If you ran the university?
Suppose you are the president of a large public university. Suppose this university to be located in the capital of a large state of the former Confederacy. At present the university has a student body of roughly 50,000. The number of alumni is ten times that size.
Universities being universities, your faculty lean liberal. Your state being your state, its population leans conservative. Young people being young people, your students are a mix of those who accept their parents' views and those who reject their parents' views. Which means your student body spans the political spectrum.
Had you held this job forty years ago, one of your principal concerns would have been to cultivate the state legislature, at that time the major source of regular operating revenues. Since then, however, state contributions to your budget have declined, making the university's operation more dependent on contributions from donors, typically alumni. Yet the state has hardly relinquished control. You answer to a board of regents appointed by the governor, a group that unsurprisingly reflects the conservative tilt of the state's politics.
In other words, you answer to several masters, who on many political and social issues can be expected to take opposite sides. Faculty and some students demand, often loudly, that you choose the side favored by the left. The left being the left, this frequently requires a basic change in university policy. Other students and many alums endorse the side favored by the right. The right being the right, this typically involves maintaining tradition, which to many alums embodies fond memories of the university they attended years or decades ago.
Suppose that during a period of heightened general awareness of issues of racial disparity, attention is drawn to your university's song. This song has a tune that is easy to learn and sing. The words are easy too, if somewhat puzzling to outsiders, as the words of school songs often are.
For a century students and alums sang the song at the end of university activities. In college fashion, they embellished the singing with a characteristic hand gesture that culminated in a salute to their alma mater. Particularly proud alums insisted that this song be played or sung at their weddings and funerals. To many of them, the song became the cement that held the generations of past and present students together.
The new attention to the song focused on its origins.

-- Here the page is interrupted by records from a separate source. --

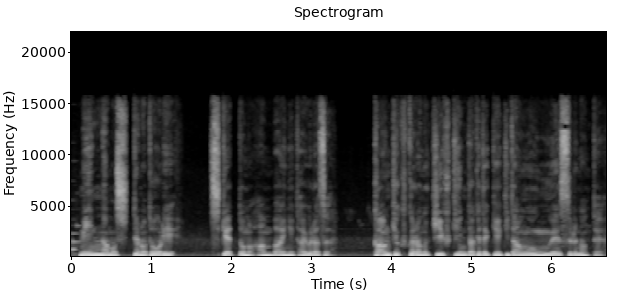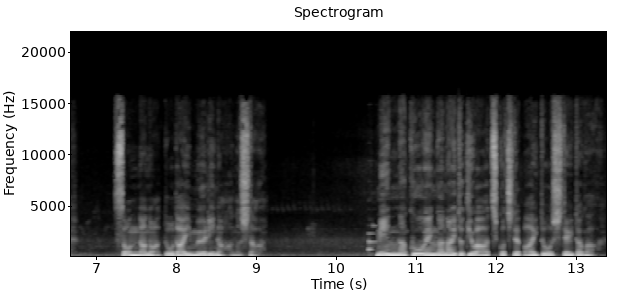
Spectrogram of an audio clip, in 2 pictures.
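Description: Man as mellow, stubborn young stage performer. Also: fairly high pitch, lightly acted. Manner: gruff, blunt, informal speech. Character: guarded, stubborn young male theatre troupe performer. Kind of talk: anime game voice acting.

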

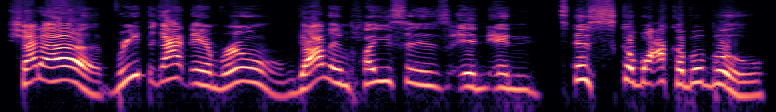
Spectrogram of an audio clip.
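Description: A young woman talks, reacting to clips in a brash, joking way and swearing freely. Her pitch leaps around a lot as she talks. The recording is dry and close, with no room sound. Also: big pitch swings, a little slow, no echo. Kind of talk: casual reaction commentary.

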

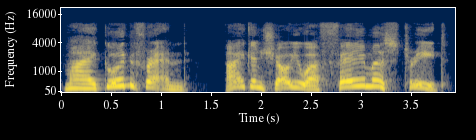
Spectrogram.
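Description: A man voicing a tiny, cheeky boy hero in a storybook, speaking in a high, eager, sing-song voice. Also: very animated, slow pace, vocal fry, husky, exaggerated voice. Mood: coaxing.

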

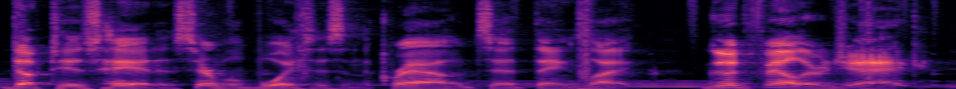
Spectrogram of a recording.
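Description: A man's voice: on the low side, normal speed, creaky. A man in his thirties narrating an audiobook story in a dramatic style. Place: small dark indoor studio. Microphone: lapel microphone. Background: music.

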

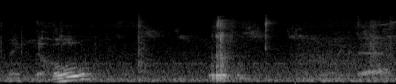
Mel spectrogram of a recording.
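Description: A man's voice: fairly low pitch, huge pitch swings, very slow, background noise. A man in his fifties building and rigging a small sailboat, thinking aloud in short, musing phrases as he works. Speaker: boat builder. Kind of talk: talking to himself while working. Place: outdoors in a driveway and on a boat on a lake. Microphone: action camera on the boat.

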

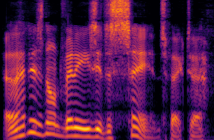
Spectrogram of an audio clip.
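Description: A man voicing a weary older gentleman who speaks in a measured, sober way. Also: on the high side, wildly swooping pitch, vocal fry, dry recording, studio quality, voice pushed up, exaggerated voice. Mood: grave.

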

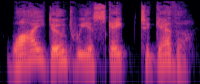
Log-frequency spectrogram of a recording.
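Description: A man's voice: on the high side, lively intonation, moderate pace, no echo, natural voice. A brave, proud knight of medieval legend, played by a man in a storybook reading. He is firm and earnest, devoted to his lady. The recording is very dry. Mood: sad, earnest.

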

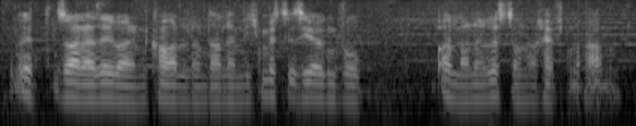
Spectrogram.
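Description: A man's voice: on the low side, flat delivery, rapid-fire, darkish tone, lo-fi sound, soft background music. A man improvising in-character dialogue as a tabletop player, with formal, old-fashioned phrasing. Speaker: tabletop role-playing player.

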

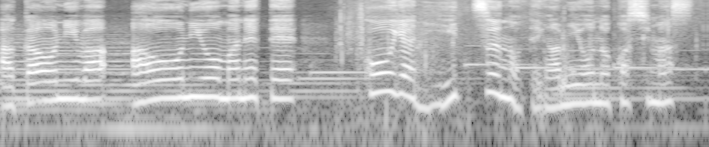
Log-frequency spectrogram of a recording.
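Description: A woman playing a storyteller who narrates a gentle folk tale in a video game. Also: sits high, unhurried, music in the background. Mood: gentle storytelling. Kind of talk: scripted folktale narration in a game.

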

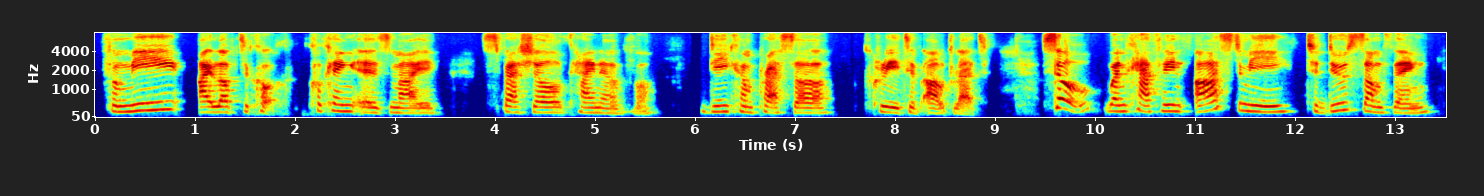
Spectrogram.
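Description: Lady giving a chatty talk, unhurried, bit of fry in her voice. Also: mid-range voice. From Trinidad and Tobago. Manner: chatty, informal asides to the audience. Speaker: presenter. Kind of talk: casual live presentation to a group.

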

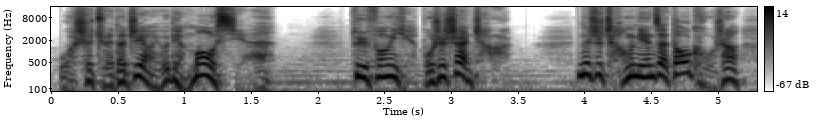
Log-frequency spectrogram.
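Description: Anxious, very husky henchman, acted by a man. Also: high-pitched, big pitch swings, a little fast, faint music behind, heavily acted. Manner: pleading, cautious. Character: anxious, cautious male henchman.

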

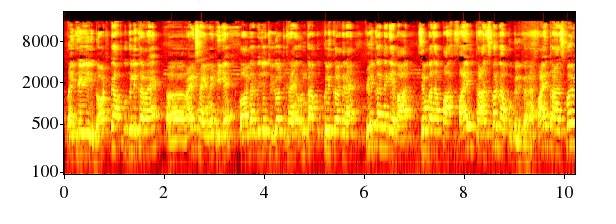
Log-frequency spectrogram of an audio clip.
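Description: A man's voice: high voice, quick pace, few pauses. A man giving an informal step-by-step tutorial, repeating himself and often adding check-in tags. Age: 20s. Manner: repetitive, with frequent check-in tags. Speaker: tech tutorial YouTuber. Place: small curtained room indoors. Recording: echoey room with faint background noise.

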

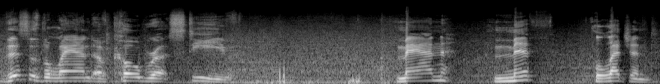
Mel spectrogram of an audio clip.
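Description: A man's voice: on the high side, extremely slow. Enthusiastic man hosting a workshop tour. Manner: enthusiastic, showman-like introductions. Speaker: vlog host touring a shop. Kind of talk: casual walking-tour chat. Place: indoor workshop and warehouse. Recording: distant voice with room noise.

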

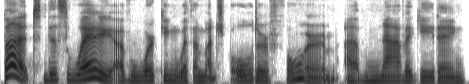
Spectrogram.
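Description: A woman's voice: on the low side, measured pace, no echo, clean studio sound. A woman giving thoughtful, articulate explanations as an interview guest, weighing her points with care. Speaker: podcast guest, urban design expert.

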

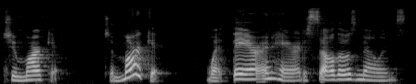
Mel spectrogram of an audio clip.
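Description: A woman reading a children's story aloud with expressive narration. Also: mid-range voice, moderate pace, vocal fry. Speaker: storybook reader.

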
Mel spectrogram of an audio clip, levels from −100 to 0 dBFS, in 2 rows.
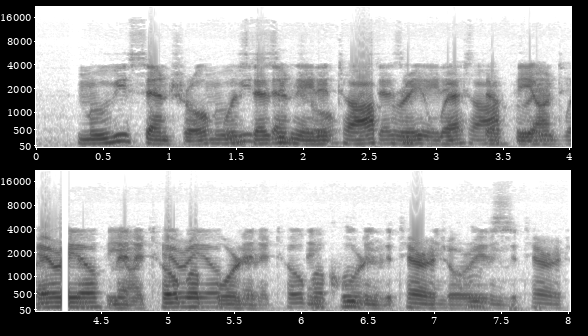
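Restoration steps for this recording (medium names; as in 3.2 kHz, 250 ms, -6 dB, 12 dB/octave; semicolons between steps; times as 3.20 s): clip repair -17.5 dBFS; room tone fill 4.20–4.26 s; inverse comb 938 ms -6.5 dB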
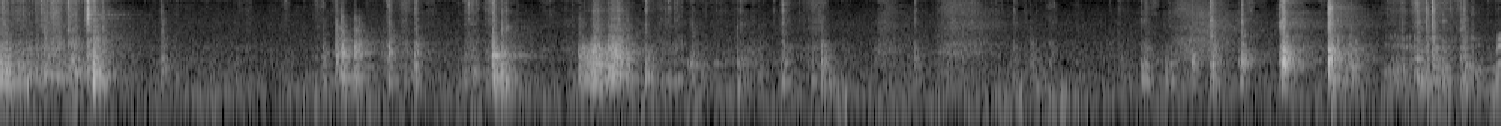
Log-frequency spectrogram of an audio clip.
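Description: Thin embossed metal heat shield being handled and pushed up against a car's underbody, crinkling and knocking in scattered bursts, with a run of sharper knocks near the end.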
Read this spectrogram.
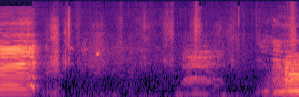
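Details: During removal of swallowed metal from its stomach, a cow gives repeated moos: one ending at the start, a softer lowing in the middle, and a loud rising moo at the close, with quiet background between.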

During an era of past racial segregation in your state and at your university, the song premiered at an amateur minstrel show, with the singers wearing the blackface makeup that was a standard feature of the minstrel genre.
At that time and for decades after, these circumstances of origin seemed unremarkable. Indeed, they were largely forgotten. Most of those students and alums who came to know and love the song had no idea that there was anything objectionable about it.

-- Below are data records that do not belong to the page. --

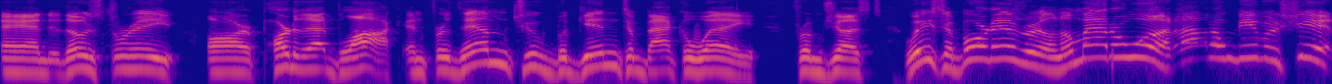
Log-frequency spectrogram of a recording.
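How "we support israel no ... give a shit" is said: very high put-on American Southern accent. Voicing the stance of allied countries, switching into a put-on Southern accent. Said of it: "I'm going to do a Southern accent".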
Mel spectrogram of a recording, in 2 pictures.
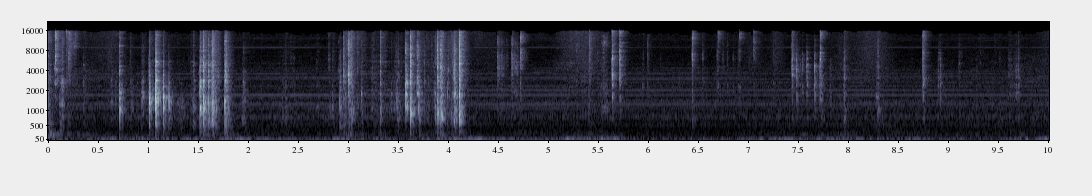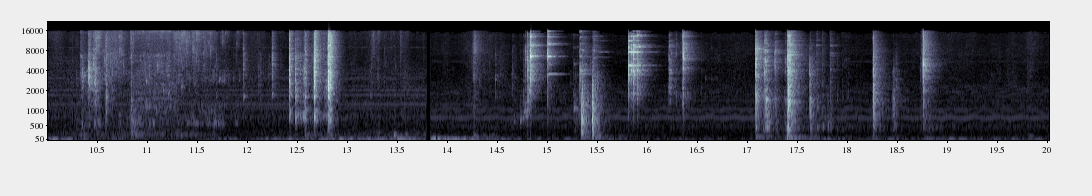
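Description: Clinks and knocks of stainless-steel espresso machine parts being handled and set back in place: the drip tray and its grate and the portafilter. About halfway through comes a second of rustling.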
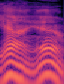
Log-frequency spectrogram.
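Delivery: put-on stoic, unmoved, unexcited delivery. Retelling an older man's reply after his hole in one: imitating a stoic man. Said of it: "he was the most stoic person I've ever met".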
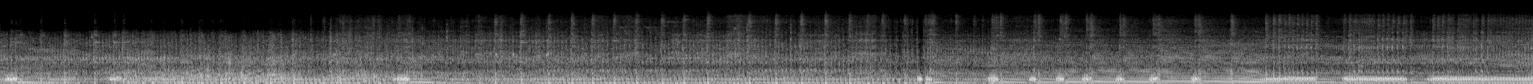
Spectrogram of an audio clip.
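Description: A dirt bike engine runs close by, revving up and down in short bursts.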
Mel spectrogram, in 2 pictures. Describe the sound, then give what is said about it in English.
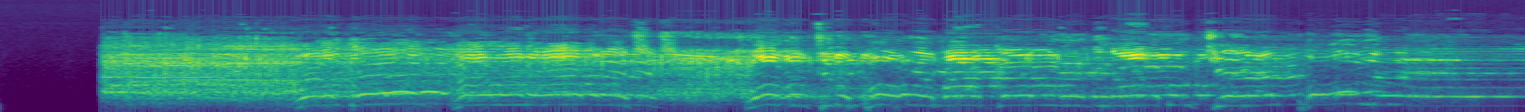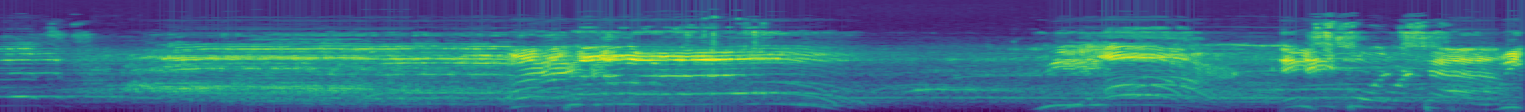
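A large crowd boos Jared Polis loudly and continuously as Mayor Hancock introduces him, many voices merging into a sustained jeering roar with scattered yells, easing briefly near the end before swelling again. “This is Jared Polis getting booed as Hancock introduces him.”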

But in time, objections were made. Amid removals of statues relating to the Confederacy and the era of segregation, and renamings of buildings and institutions, demands arose to retire the song. Like those other reminders of bad past practices, the song was said to cast an unwelcome shadow over the present. In the case of the university, the song's critics said it made students of color feel unwelcome.
This is a sensitive issue with the university and therefore for you as its president. Black students at the university constitute less than half their proportion in the state's population at large. The university has implemented policies designed to increase this proportion, but these policies have had only modest success. The assertion by the song's critics that it sends an unwelcoming message to the very students you are trying to attract is something you cannot ignore.
Meanwhile the supporters of the song argue that tradition is more important than ever in a time of rapid and disconcerting change. Some of the alums suggest that they will reconsider plans to donate money to the university if it abandons such touchstones to the past.
You are the university's president. What do you do?